[[ Input records open ]]

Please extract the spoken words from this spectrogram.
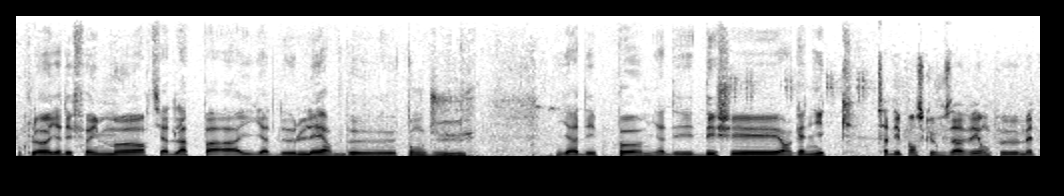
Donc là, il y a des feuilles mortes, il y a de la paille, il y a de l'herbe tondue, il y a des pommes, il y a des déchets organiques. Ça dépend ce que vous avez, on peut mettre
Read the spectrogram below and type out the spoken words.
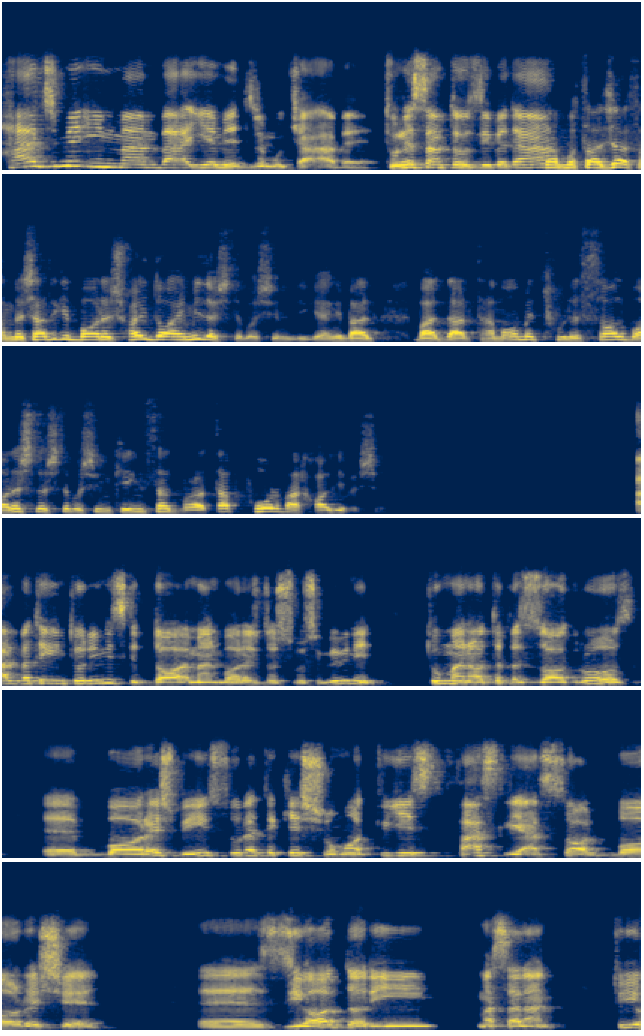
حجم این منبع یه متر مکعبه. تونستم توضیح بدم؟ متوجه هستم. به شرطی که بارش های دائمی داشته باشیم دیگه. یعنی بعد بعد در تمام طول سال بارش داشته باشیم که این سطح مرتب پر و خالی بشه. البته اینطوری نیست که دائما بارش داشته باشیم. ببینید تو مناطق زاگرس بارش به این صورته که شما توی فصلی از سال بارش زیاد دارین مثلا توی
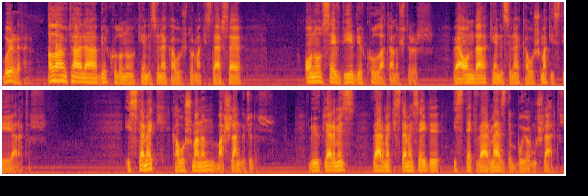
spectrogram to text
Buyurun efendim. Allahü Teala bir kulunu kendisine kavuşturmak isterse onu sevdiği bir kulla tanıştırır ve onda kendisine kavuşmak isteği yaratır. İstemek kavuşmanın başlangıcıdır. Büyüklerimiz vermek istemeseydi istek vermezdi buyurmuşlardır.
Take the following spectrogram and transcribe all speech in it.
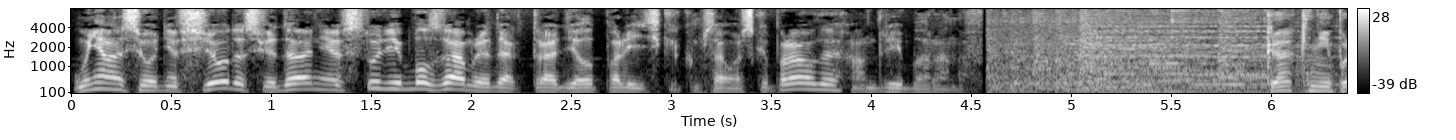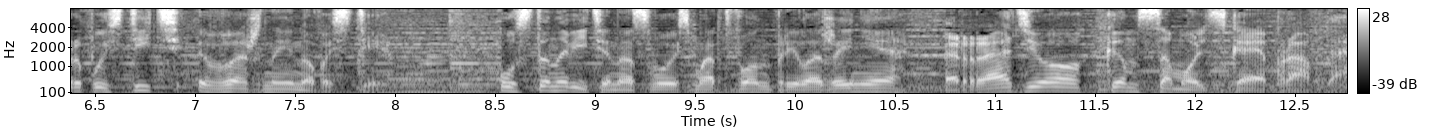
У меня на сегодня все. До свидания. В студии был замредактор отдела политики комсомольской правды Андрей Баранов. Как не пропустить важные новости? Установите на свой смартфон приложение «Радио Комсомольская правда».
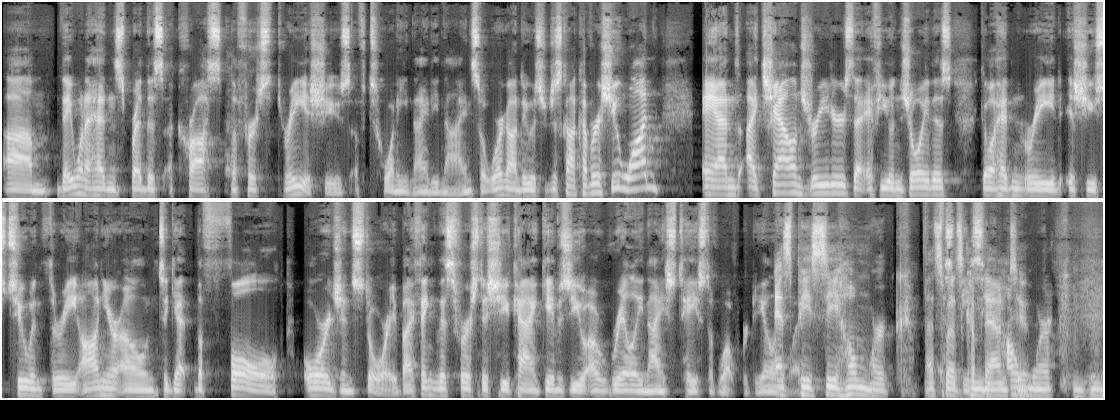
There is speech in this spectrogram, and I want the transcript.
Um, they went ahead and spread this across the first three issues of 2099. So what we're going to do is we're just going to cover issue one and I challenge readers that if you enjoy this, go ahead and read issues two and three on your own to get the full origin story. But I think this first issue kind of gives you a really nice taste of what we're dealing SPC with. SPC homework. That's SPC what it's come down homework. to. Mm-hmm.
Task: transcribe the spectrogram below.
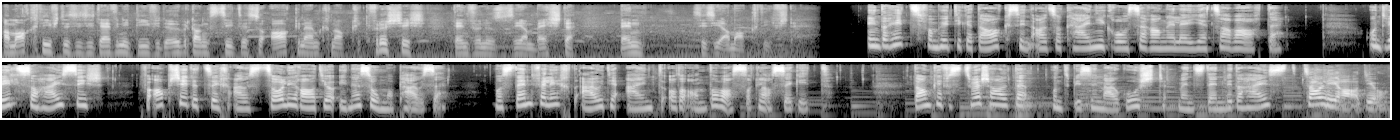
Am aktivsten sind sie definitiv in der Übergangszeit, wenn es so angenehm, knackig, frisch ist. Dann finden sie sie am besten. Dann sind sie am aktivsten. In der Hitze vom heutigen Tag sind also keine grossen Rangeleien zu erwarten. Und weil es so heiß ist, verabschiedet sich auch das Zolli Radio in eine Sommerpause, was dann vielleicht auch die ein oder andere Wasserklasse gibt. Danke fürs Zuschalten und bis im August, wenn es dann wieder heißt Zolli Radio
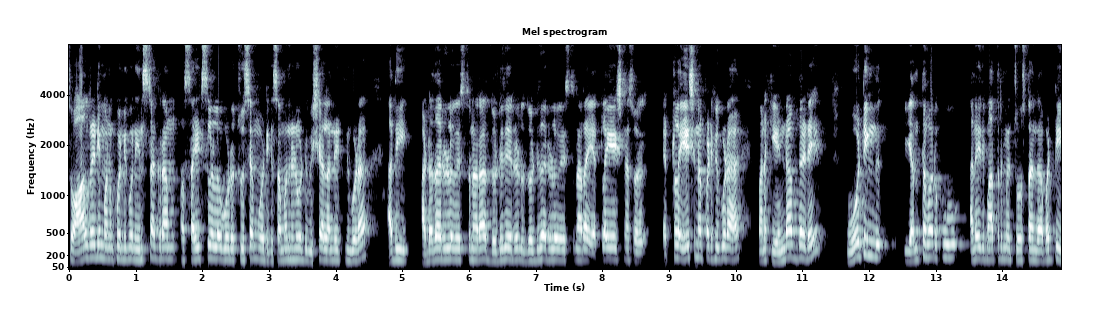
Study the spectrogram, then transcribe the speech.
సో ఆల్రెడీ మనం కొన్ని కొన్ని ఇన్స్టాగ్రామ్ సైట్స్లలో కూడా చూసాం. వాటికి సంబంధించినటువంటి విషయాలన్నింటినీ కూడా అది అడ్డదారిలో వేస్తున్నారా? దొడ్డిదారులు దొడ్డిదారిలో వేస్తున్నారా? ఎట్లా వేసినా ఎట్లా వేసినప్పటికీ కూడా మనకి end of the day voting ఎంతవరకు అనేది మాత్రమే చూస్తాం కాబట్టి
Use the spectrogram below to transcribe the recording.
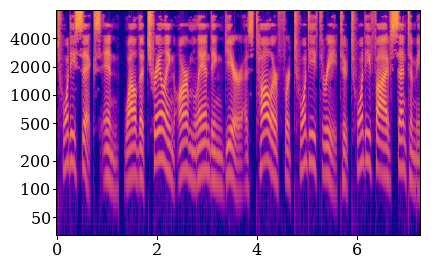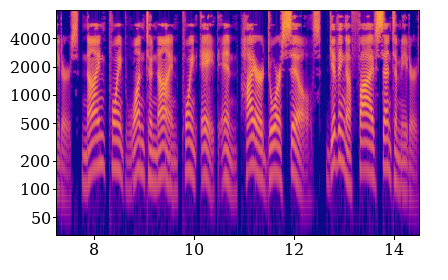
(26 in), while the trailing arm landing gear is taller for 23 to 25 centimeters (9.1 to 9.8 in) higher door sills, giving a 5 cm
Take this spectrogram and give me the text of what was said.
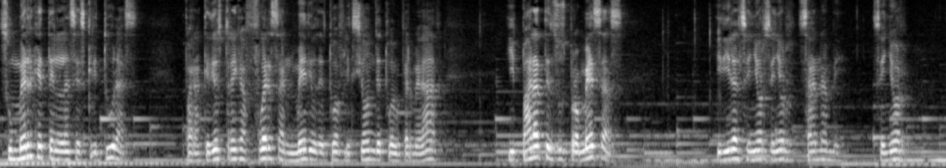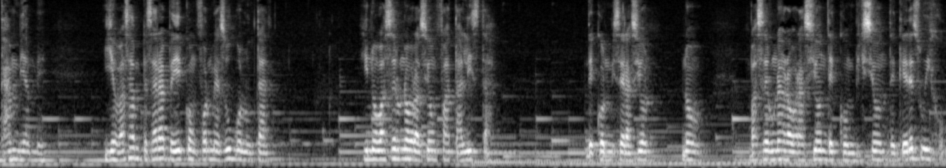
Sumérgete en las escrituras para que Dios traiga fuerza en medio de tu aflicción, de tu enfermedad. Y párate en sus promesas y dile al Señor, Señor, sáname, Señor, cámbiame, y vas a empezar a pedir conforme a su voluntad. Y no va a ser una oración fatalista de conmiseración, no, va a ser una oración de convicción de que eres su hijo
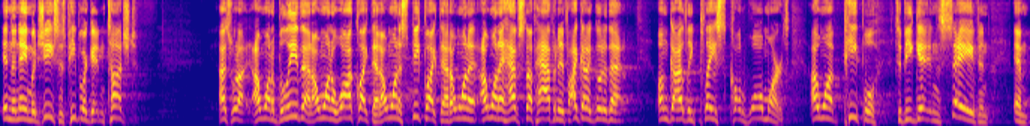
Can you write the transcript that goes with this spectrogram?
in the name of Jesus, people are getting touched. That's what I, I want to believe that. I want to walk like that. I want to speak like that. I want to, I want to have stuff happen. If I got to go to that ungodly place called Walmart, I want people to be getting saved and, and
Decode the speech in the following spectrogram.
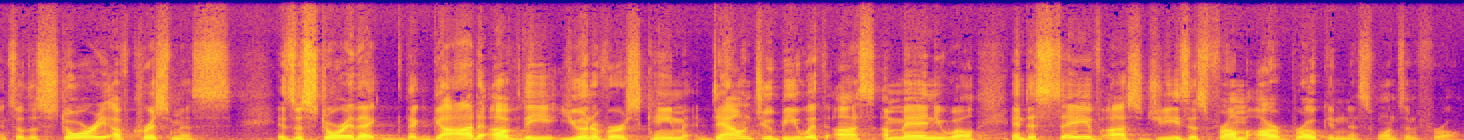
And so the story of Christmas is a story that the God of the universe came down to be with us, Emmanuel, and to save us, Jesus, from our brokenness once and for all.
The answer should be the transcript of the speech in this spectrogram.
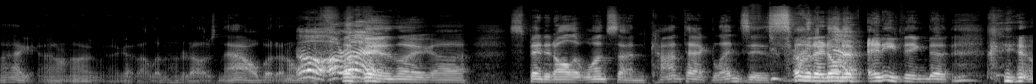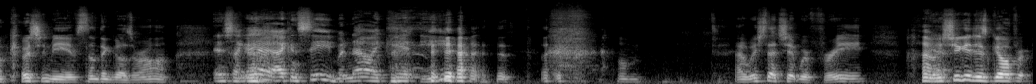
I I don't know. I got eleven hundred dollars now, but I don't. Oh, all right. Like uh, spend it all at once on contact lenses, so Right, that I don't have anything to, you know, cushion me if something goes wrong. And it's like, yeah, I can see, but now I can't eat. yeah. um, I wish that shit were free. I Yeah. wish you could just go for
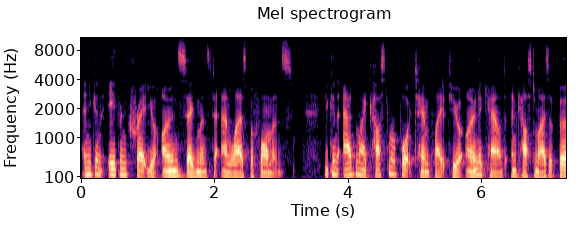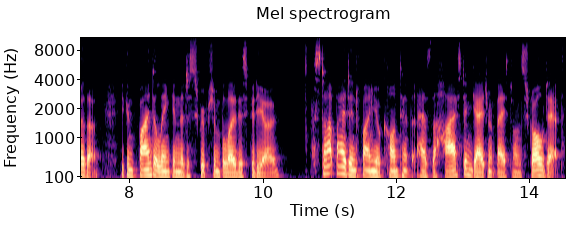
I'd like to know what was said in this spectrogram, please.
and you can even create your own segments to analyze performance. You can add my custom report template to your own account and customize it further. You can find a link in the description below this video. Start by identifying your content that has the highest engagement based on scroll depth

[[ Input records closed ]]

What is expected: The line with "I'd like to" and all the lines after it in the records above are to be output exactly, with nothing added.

Answer for the task:
I'd like to know what was said in this spectrogram, please.
and you can even create your own segments to analyze performance. You can add my custom report template to your own account and customize it further. You can find a link in the description below this video. Start by identifying your content that has the highest engagement based on scroll depth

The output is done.